consideration alone is sufficient to free it from every appearance of hostility. The Cortes, however, having taken into consideration the degree to which the prejudice between the Europeans and Natives has been carried in Brazil, and how much is to be apprehended from the excesses of a popular frenzy, which the Troops of the Country might not be able to restrain, have deemed it necessary to protect the real and personal property of a great number of Citizens. How could so great a mass of interests and opinions be indifferent to them? No other motive has influenced this determination of the Cortes.
Brazilians! The resolutions of the Cortes and of the Government, whose authority you have recognized and sworn to, have not exceeded either the principles of universal justice, or the maxims of good govern ment, in the Laws and Orders which they have addressed to you. Do not, therefore, lend yourselves to the intrigues of a Party, which endeavours to persuade you to the contrary, because it desires only to distract and to ruin you. Reflect within yourselves; reflect upon your former condition, and upon the political consideration to which the Constitution elevates you; examine attentively what these violators of the most solemn oaths attempt to insinuate, and you will find that some want the excess of liberty, by proclaiming a democratick Independence, and that others want the excess of servitude, by opening a road to absolute power and to the privileges of an aristocracy. The Cortes on the contrary, offer you the Constitutional Monarchy, as a middle term between these two dangerous extremes, and as the plank of your political salvation: they extend a helping hand to you, and render it unnecessary for you to undertake the arduous and hazardous task of establishing a Government entirely new. Your Representatives co-operate with activity and wisdom, in making to the Constitution such additions, as may be consistent with the unity of Power, and of the Empire, and as may contribute towards the general and immediate benefit of the Nation. You will possess the most absolute Independence in the exercise of the Judicial Power ;-Courts of Justice, inconveniently situated, cannot properly administer justice. And you will not be without an Authority, delegated by the King, which may, in the distribution of Offices and Rewards, place you more within the reach of the intervention of the Royal Power.

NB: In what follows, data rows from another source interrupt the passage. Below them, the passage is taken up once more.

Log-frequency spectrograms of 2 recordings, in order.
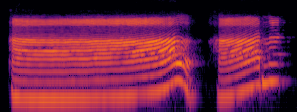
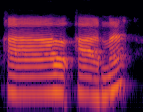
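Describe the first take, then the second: First: The first vowel is drawn out long. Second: The first vowel is short. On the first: It asks a question. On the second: It is a plain statement.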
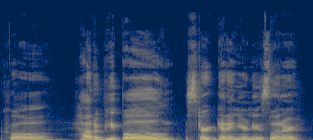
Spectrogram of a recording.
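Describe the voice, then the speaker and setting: A woman's voice: medium pitch, animated, moderate pace, darkish tone, a little hiss or hum. A woman hosting an interview, asking questions and giving short, encouraging replies. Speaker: interview host. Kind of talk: casual interview chat.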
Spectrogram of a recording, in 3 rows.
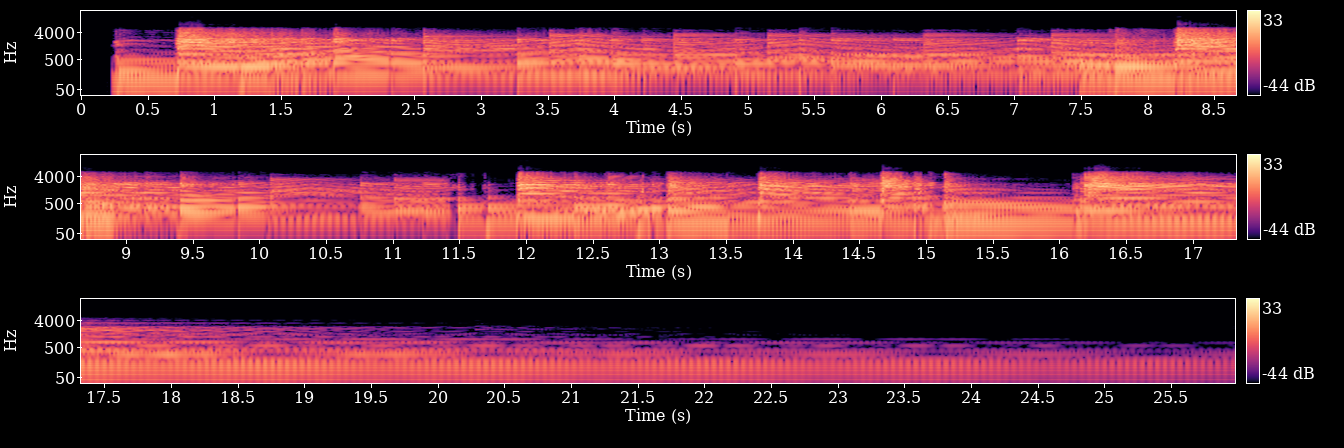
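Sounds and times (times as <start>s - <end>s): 
rock guitar with flanger effect: 0.2s - 25.9s.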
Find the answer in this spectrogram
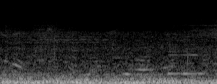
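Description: Outdoor ambience: faint, distant voices of people over a steady low rumble.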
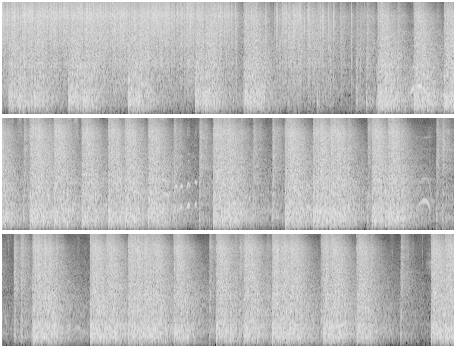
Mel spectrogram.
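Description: Fireworks burst with loud, rapid bangs and crackles.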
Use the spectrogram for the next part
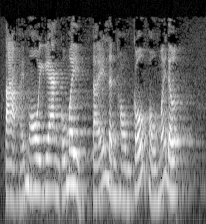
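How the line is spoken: Harsh, menacing voice. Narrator (Vietnamese): Cam Tử Long gằn giọng bảo

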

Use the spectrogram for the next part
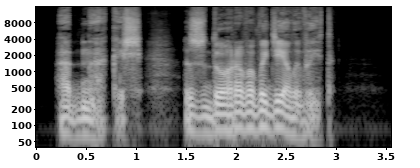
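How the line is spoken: Gruff sleepy mutter. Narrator (Russian): Он был мужик суровый и насмешливый, и потому, проснувшись, он первым делом пробормотал

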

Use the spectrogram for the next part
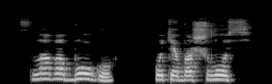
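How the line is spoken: Woman sighing with relief. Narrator (Russian): вздохнула какая-то баба

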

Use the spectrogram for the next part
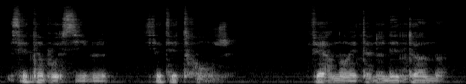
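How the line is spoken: Murmuring to himself. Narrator (French): murmura-t-il, comme se parlant lui-même

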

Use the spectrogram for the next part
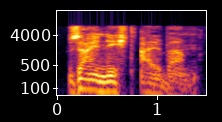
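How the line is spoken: Plain. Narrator (German): sagte Gandalf

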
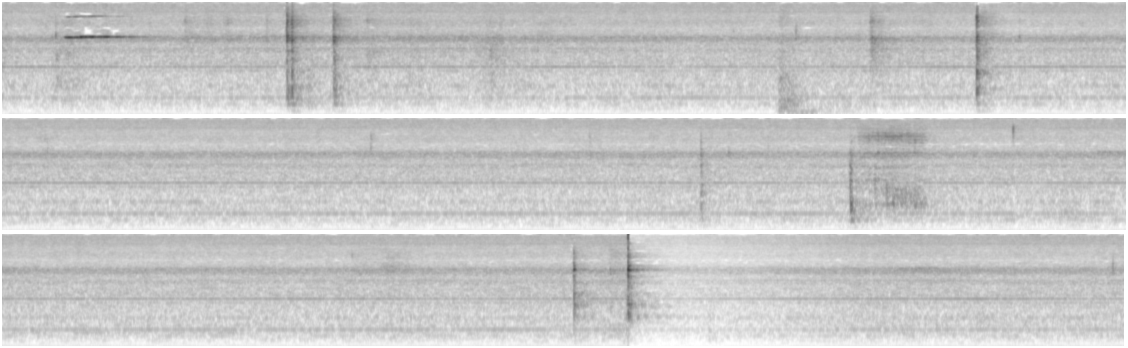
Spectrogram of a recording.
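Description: Metal ladle clinking against a steel saucepan and a glass baking dish while béchamel sauce is scooped and spooned over a gratin. There are several scattered clinks over a steady hum.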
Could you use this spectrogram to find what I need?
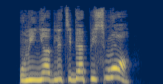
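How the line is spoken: Shouting into darkness. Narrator (Russian): крикнула она в темноту

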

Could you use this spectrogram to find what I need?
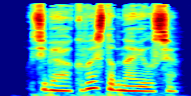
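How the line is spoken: Uncertain half-whisper. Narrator (Russian): Неуверенно, спросила полушепотом Хейта монах

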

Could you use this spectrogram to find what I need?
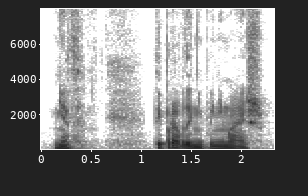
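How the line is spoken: Sighed. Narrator (Russian): вздохнул Вар

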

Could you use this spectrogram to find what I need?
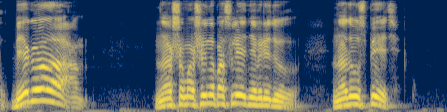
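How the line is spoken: Angrier shout. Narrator (Russian): еще злее выкрикнул

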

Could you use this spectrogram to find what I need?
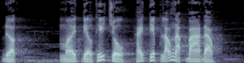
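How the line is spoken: Cold, proud. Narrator (Vietnamese): hào khí trong lòng đại hòa thượng chợt dâng lên, lão lạnh lùng nói

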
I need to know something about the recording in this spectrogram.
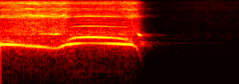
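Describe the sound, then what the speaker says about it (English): A small emergency whistle, blown lightly, gives one shrill, steady tone of under a second that cuts off sharply, close and loud with nothing else around it. "You do have this whistle"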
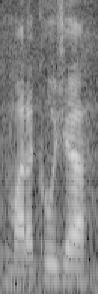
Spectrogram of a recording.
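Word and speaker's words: maracuyá: understanding them well but they were saying Mara Maru maruya maruya which is this one marakuja that's how they say it um they were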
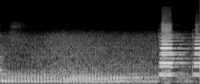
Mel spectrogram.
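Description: Newly installed PIAA horn on a motorcycle sounding a short, loud toot about one and a half seconds in, with a second toot starting right at the end, over a steady low hum. It is being test-sounded after installation and rewiring, and it works.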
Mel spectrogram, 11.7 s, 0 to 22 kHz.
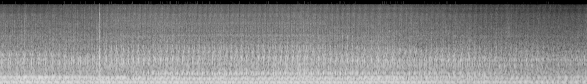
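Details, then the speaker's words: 2012 Ski-Doo MXZ 800R with Rotax E-TEC two-stroke direct-injection engine, replaced under recall, about 3,769 miles: steady, even idle with a smooth, unchanging beat and no knocks or misses; the engine sounds healthy. "So, runs well, looks good. We just pull this cover off and show you it running."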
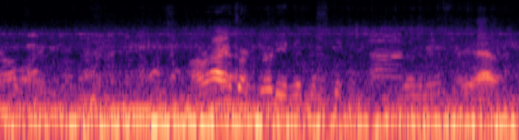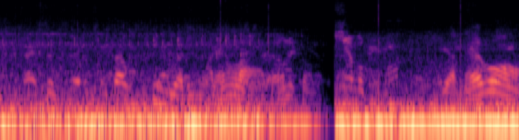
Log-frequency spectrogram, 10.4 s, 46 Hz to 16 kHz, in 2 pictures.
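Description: Low, steady engine rumble of classic cars idling and creeping past at walking pace, a C1 Corvette nearest, under people talking. The sound breaks off for an instant about eight and a half seconds in, then the rumble carries on.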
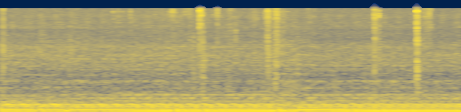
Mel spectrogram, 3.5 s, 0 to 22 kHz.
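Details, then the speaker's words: Nissan R33 Skyline GTS-T after cleaning a carbon-gunked idle air control valve, previously idling 300 rpm low with AFRs above 16: now steady, even idle with no hunting or dips, issue fixed. "yeah man she uh she's she's idling yes come back down come back down everything good oh we fixed her boys"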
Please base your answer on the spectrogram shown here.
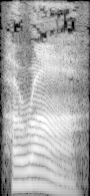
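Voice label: "hurrah", English, British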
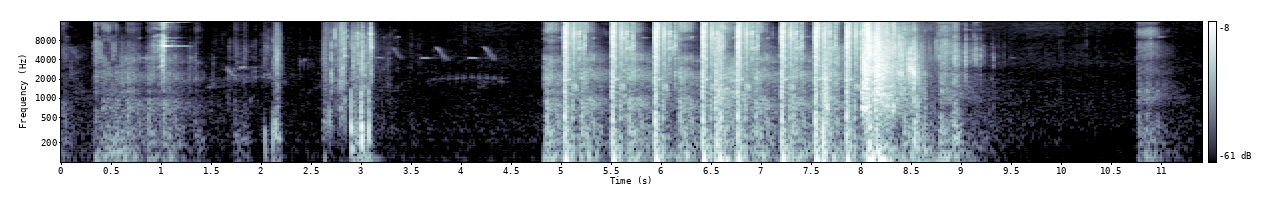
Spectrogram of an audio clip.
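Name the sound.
Glock pistol gunfire from the video game Counter-Strike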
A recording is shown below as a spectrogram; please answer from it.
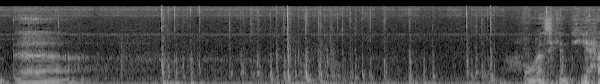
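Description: Computer keyboard typing: a run of irregular key clicks from about a second and a half in until shortly before the end, as a command is typed into a terminal.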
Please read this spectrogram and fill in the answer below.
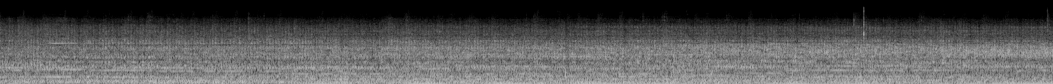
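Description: Nissan Patrol 4x4's engine running steadily, with no clear rise or fall in pitch, as it tries to crawl up a rock obstacle.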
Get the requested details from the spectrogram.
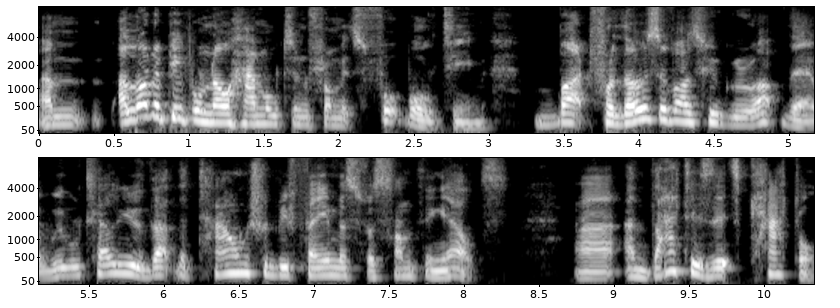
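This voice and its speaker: Spoken with a Scottish accent, this voice moves at a moderate pace and swings very widely in pitch. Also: man, fairly high pitch for a man. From west of Scotland, Lanarkshire. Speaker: crime novelist. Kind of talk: talk with slides.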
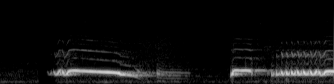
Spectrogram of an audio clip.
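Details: Spotted dove, known locally as puter, cooing: a low, steady hooting phrase that falls at its end, a brief pause, then another phrase opening with a short note and swelling into a trembling coo.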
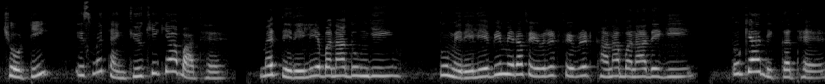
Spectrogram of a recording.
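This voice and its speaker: High pitched elder sister-in-law played by a woman, patient but fussy, mutters to herself, family drama. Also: lively intonation, normal speed. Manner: fussing, complaining to herself. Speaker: actor.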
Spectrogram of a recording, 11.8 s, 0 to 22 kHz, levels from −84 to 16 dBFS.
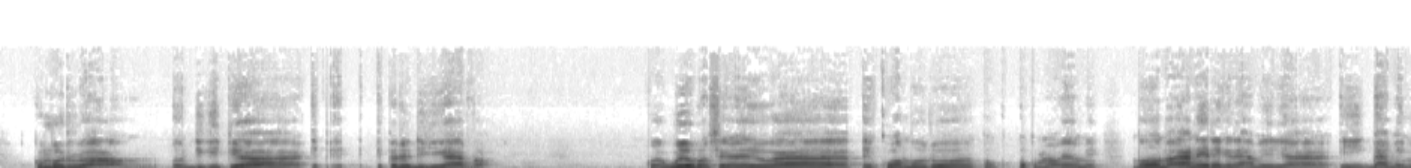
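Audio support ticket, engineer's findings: Lost packets rebuilt from error correction, 0.85 to 1.07 s. No dropout, but about 120 ms of speech goes grainy and noisy. Opus decoder playing the low-bitrate backup copies carried in the following packets, consistent with six 20 ms frames lost. Jitter buffer or network side. Worth checking loss stats around then.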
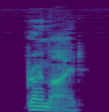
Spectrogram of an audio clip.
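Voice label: "bromide", Australian English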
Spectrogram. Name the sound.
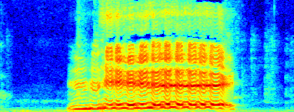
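goat bleating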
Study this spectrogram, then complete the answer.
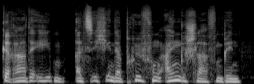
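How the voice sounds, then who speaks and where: A man's voice: a little high, quick pace, fairly bright tone, breathy edge, no room sound, studio quality, pitched above the performer's own voice. A male audiobook narrator voicing a frightened teenage boy wizard who stammers and pants out urgent words. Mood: tense. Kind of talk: audiobook character voice.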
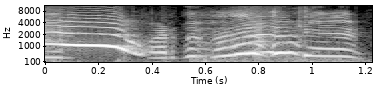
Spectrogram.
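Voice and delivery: high, loud startled questions; startled surprise. Real, not acted. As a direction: blurt it out, caught off guard. Reacts to friend's scream.

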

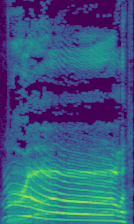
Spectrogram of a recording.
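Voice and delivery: loud, long rolled roar; full-volume pretend bear roar. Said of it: "said the bear".

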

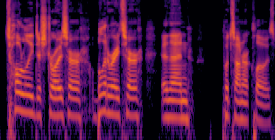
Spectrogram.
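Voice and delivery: normal talking voice

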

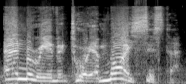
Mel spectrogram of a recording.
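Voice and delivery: high, loud furious outburst; boy raging at the lord; furious tirade. Acted. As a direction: tear into the lord.

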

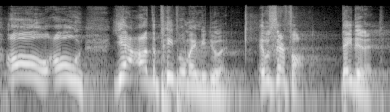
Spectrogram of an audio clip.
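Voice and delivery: high, hurried excuse-making; flustered blame-shifting. Acted. King Saul blaming the people before Samuel, flustered excuses. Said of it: "He goes".

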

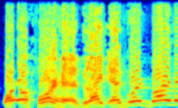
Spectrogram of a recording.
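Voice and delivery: high, loud climax of a poem; triumphant yelled verse ending; shouted punchline. Acted. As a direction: build to a big shout on the name.

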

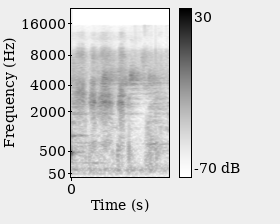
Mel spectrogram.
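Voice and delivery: put-on soft whispered shh to calm a baby; whispered shushing; hushing. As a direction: hush the baby gently.

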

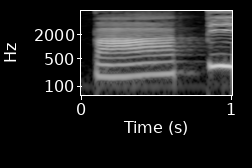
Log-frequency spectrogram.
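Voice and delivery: "Papillon" broken up, the "pi" held long and loud; long I sound. Shown as a demonstration. Teacher hunting for the sound I, "Papillon" with a long "pi". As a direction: linger on the I in "Papillon". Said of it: "j'entends le son I".

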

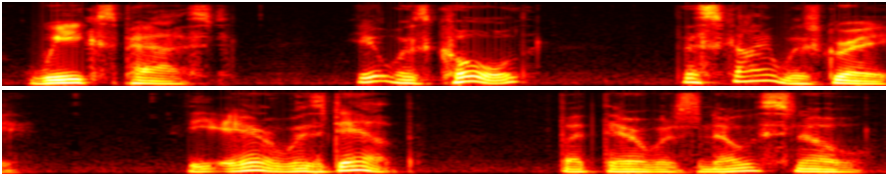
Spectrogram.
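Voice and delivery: ordinary delivery, nothing marked

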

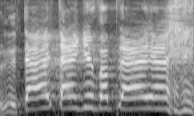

Brazilians! The act of adopting or of rejecting a system of Government, is a compromise; let us then weigh the inconveniences; we must give and take; we must renounce some rights, the better to enjoy others, and, as we sacrifice our natural liberty, in order to enjoy with more security the advantages of civil society, so we must sacrifice a part of the civil advantages to the superior utility of the union of a great Empire. Although the seas be agitated and months may pass away, although an ocean of 1,500 leagues may interpose both space and time between the Law and the execution of it, yet the sphere of human ingenuity is not so circumscribed, but that the wisdom